At the end of the game I found myself asking “what is it the Templars want as no one seems to be able to say anything other than that pantomime villain chap and all he mentions is ‘control’?” Case in point: would Haytham be okay with the idea of a mind-control satellite being launched into space? Oh, a satellite that wouldn’t work, that is. Why do the Templars want to get into the Grand Temple? Won’t they be okay with Juno taking over and bringing ‘order’ etc on and on. Others have discussed this in a clearer way than I could. What I really mean is...****ed. ****ed ****ed ****ed. If the writing team can somehow manage to answer all these questions effectively in the next game and make it seem plausible then hey presto, we’re onto a winner again. But, the saturation of the plot point we’ve all been working over for years is where the real let down of ACIII presents itself, and that is a crying shame. In saying that, we may all get our heads turned over in the next game by some Earth-shattering story developments that leave us saying “wow, and we thought AC3 had jumped the shark...we were just being kept on addictive tenterhooks all this time!” and I can only pray that to be the case. Glitches can be patched but once a story starts to wane then, hmm, you lose people. It just seems that this game involves you less, on all levels.



Questions:

What were the printing shops for? I went into many of those and nothing happened.
How do you up your arrow count? Someone mentioned a tailor. I have no idea who that is.
How do you dual-wield guns, because at no point (like with the tailor) was there any mention of this feature?
Crafting and trading. Erm...not really reaping any rewards from that. Any tips?
Is it possible to get the first assassin's clothing; the outfit mentioned by Achilles?

My game was SUPER buggy in parts, so much so I de-synched a good few times because I feel through floors, so maybe, just maybe some game elements were stalled a bit during my first playthrough.

NumberSix1967
11-05-2012, 10:56 AM
...in saying that, I would like Connor to have another game. They could make best use of him in so many ways.

ElDoucherino
11-10-2012, 06:14 PM
Questions:

What were the printing shops for? I went into many of those and nothing happened.
How do you up your arrow count? Someone mentioned a tailor.

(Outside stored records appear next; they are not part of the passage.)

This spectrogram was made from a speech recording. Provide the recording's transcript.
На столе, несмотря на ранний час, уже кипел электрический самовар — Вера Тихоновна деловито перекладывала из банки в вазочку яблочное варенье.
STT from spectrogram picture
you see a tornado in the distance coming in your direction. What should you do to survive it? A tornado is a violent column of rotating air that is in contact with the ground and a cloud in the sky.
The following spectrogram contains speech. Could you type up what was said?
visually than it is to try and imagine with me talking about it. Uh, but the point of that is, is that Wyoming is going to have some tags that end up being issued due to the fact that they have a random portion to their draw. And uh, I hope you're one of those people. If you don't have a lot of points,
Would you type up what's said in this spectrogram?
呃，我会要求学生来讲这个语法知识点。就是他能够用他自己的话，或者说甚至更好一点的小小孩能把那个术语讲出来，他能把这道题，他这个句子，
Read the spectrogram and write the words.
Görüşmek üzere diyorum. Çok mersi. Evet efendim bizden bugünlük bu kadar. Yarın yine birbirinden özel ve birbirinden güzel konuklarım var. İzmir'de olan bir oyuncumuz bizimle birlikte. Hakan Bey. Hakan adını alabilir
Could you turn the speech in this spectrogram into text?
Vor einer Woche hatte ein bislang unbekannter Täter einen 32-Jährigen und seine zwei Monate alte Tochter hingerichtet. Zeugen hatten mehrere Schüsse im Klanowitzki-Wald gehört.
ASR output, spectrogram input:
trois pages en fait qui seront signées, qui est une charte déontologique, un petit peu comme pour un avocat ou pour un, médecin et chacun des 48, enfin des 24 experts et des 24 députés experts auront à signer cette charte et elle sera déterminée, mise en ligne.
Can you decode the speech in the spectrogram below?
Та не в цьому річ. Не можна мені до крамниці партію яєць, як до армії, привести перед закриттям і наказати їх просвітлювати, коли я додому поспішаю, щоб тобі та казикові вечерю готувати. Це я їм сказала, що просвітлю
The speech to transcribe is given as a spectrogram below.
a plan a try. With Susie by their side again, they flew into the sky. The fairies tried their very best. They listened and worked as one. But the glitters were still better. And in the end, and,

I have no idea who that is.
How do you dual-wield guns, because at no point (like with the tailor) was there any mention of this feature?
Crafting and trading. Erm...not really reaping any rewards from that. Any tips?
Is it possible to get the first assassin's clothing; the outfit mentioned by Achilles?

1) Yeah, had that problem to. Went in and nothing happened. Guessing now but i believe that you have to have 3 dots or whatever you call them in notoriety before being able to use those shops.

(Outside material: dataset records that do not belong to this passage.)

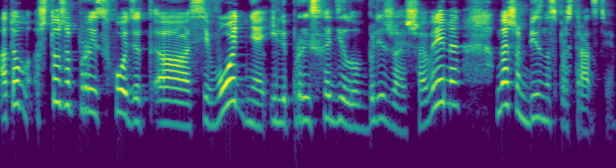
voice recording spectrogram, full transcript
о том, что же происходит э, сегодня или происходило в ближайшее время в нашем бизнес-пространстве.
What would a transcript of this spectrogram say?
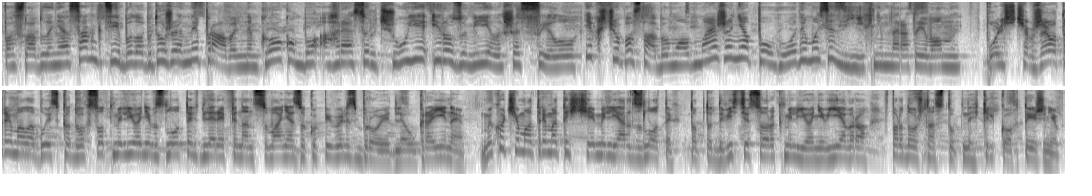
Послаблення санкцій було б дуже неправильним кроком, бо агресор чує і розуміє лише силу. Якщо послабимо обмеження, погодимося з їхнім наративом. Польща вже отримала близько 200 мільйонів злотих для рефінансування закупівель зброї для України. Ми хочемо отримати ще мільярд злотих, тобто 240 мільйонів євро впродовж наступних кількох тижнів.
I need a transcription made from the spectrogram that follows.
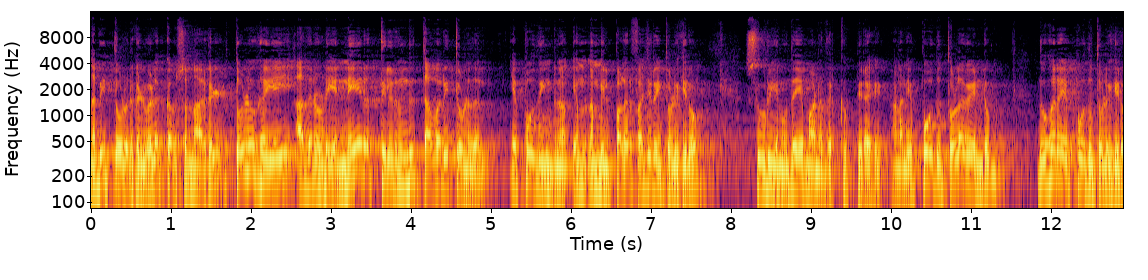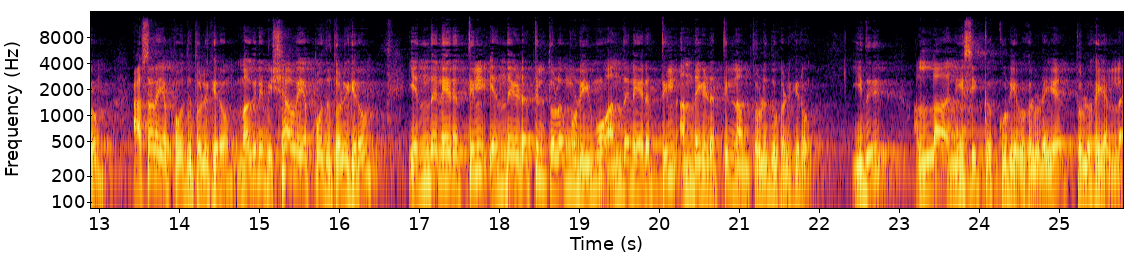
நபித்தோழர்கள் விளக்கம் சொன்னார்கள் தொழுகையை அதனுடைய நேரத்திலிருந்து தவறி தொழுதல் எப்போது இன்று நம் எம்- நம்மில் பலர் ஃபஜ்ரை தொழுகிறோம்? சூரியன் உதயமானதற்கு பிறகு. ஆனால் எப்போது தொழ வேண்டும்? துஹரை எப்போது தொழுகிறோம்? அசரை எப்போது தொழுகிறோம்? மகிரி விஷாவை எப்போது தொழுகிறோம்? எந்த நேரத்தில் எந்த இடத்தில் தொழ முடியுமோ அந்த நேரத்தில் அந்த இடத்தில் நாம் தொழுது கொள்கிறோம். இது அல்லாஹ் நேசிக்கக்கூடியவர்களுடைய தொழுகை அல்ல.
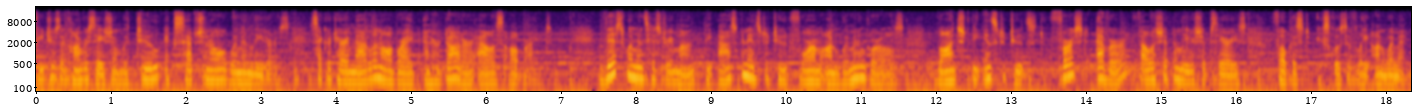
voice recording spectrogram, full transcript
features a conversation with two exceptional women leaders, Secretary Madeleine Albright and her daughter, Alice Albright. This Women's History Month, the Aspen Institute Forum on Women and Girls launched the Institute's first ever Fellowship and Leadership Series focused exclusively on women.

2) That book that you find in the mansion and in the general store is to extract material from your homestead inhabitants and use them to build new items. But before you have to level up specific traders, like blacksmith or tailor, and collect layouts for these items that you can find in chests.

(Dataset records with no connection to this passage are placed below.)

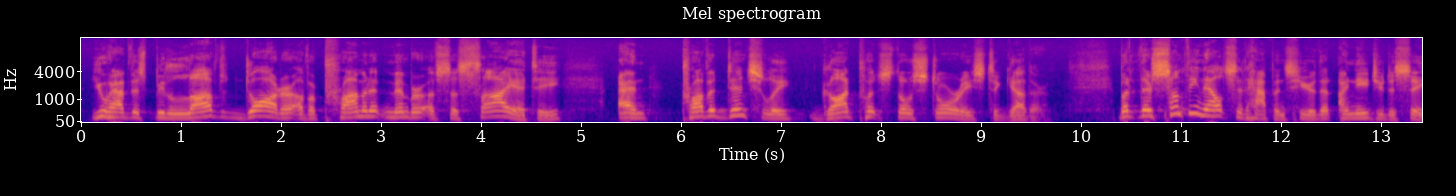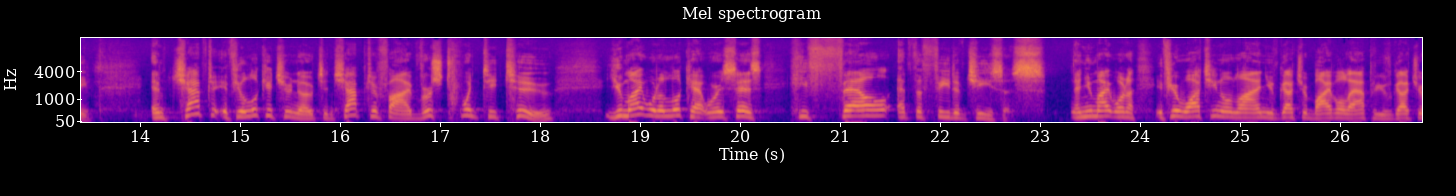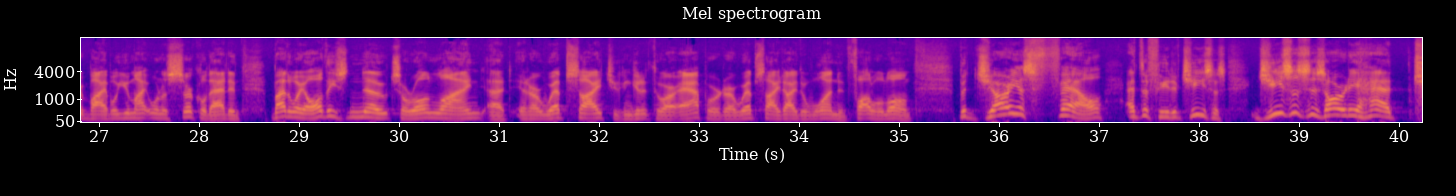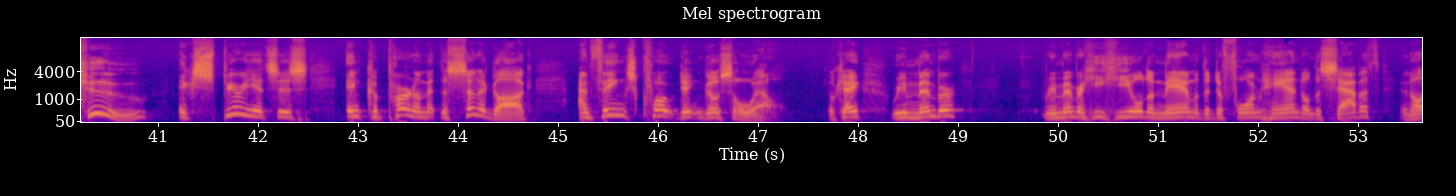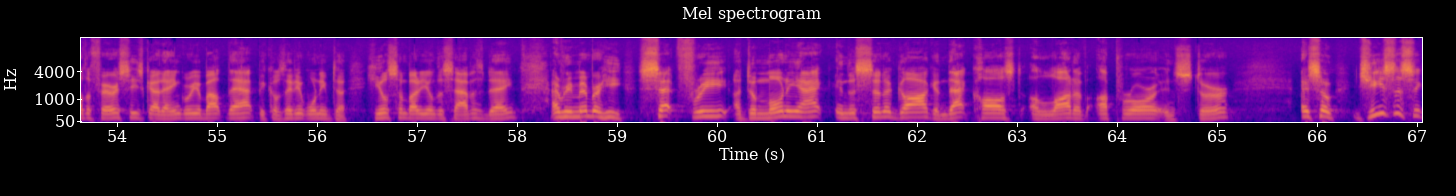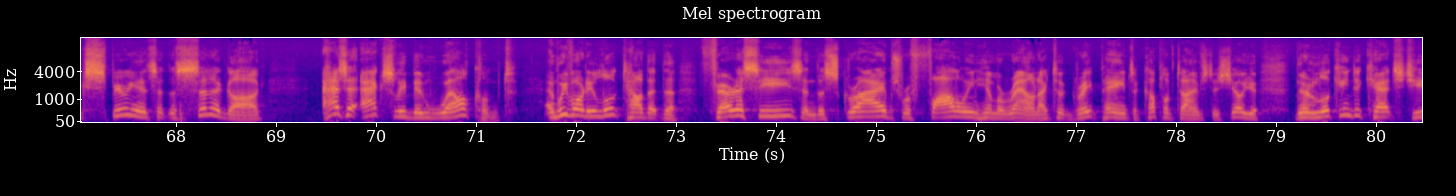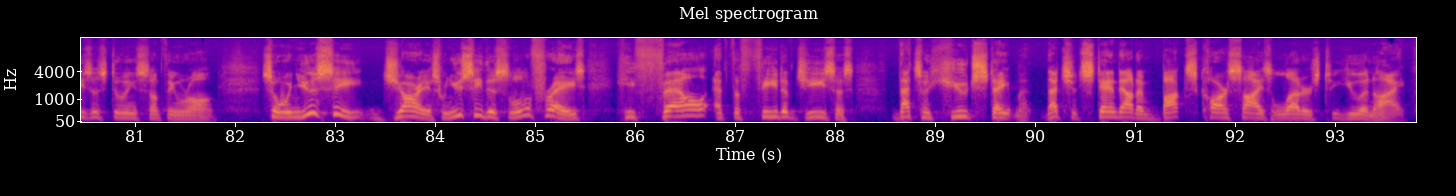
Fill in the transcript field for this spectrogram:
you have this beloved daughter of a prominent member of society, and providentially, God puts those stories together. But there's something else that happens here that I need you to see. In chapter, if you look at your notes, in chapter 5, verse 22, you might want to look at where it says, He fell at the feet of Jesus. And you might want to, if you're watching online, you've got your Bible app or you've got your Bible, you might want to circle that. And by the way, all these notes are online at, at our website. You can get it through our app or at our website, either one, and follow along. But Jairus fell at the feet of Jesus. Jesus has already had two experiences in Capernaum at the synagogue, and things, quote, didn't go so well. Okay? Remember, Remember, he healed a man with a deformed hand on the Sabbath, and all the Pharisees got angry about that because they didn't want him to heal somebody on the Sabbath day. And remember, he set free a demoniac in the synagogue, and that caused a lot of uproar and stir. And so, Jesus' experience at the synagogue hasn't actually been welcomed and we've already looked how that the Pharisees and the scribes were following him around. I took great pains a couple of times to show you they're looking to catch Jesus doing something wrong. So when you see Jairus, when you see this little phrase, he fell at the feet of Jesus, that's a huge statement. That should stand out in boxcar size letters to you and I.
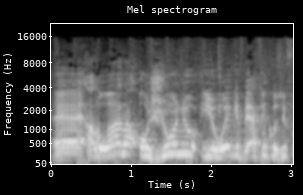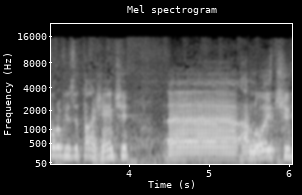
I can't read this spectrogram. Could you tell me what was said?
É, a Luana, o Júnior e o Egberto, inclusive, foram visitar a gente é, à noite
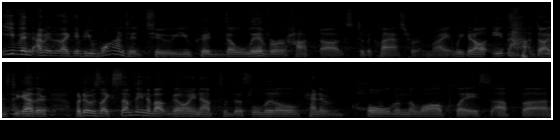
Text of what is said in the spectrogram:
even I mean, like if you wanted to, you could deliver hot dogs to the classroom, right? We could all eat the hot dogs together, but it was like something about going up to this little kind of hole in the wall place up. Uh,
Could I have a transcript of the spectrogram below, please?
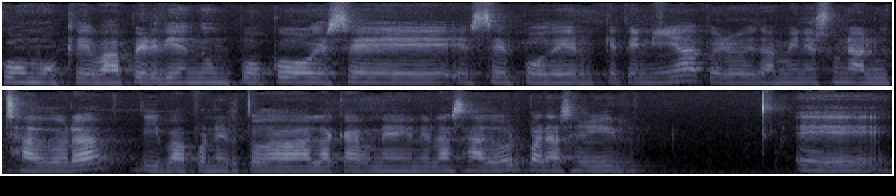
como que va perdiendo un poco ese, ese, poder que tenía, pero también es una luchadora y va a poner toda la carne en el asador para seguir eh,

3) No clue

4) Pack a boat with pelts. That is what I was doing before my boat got wrecked. And now I have to get my *** to bear country and collect some bear grease.

5) Yes, but how I am not telling cuz that might spoil it for you.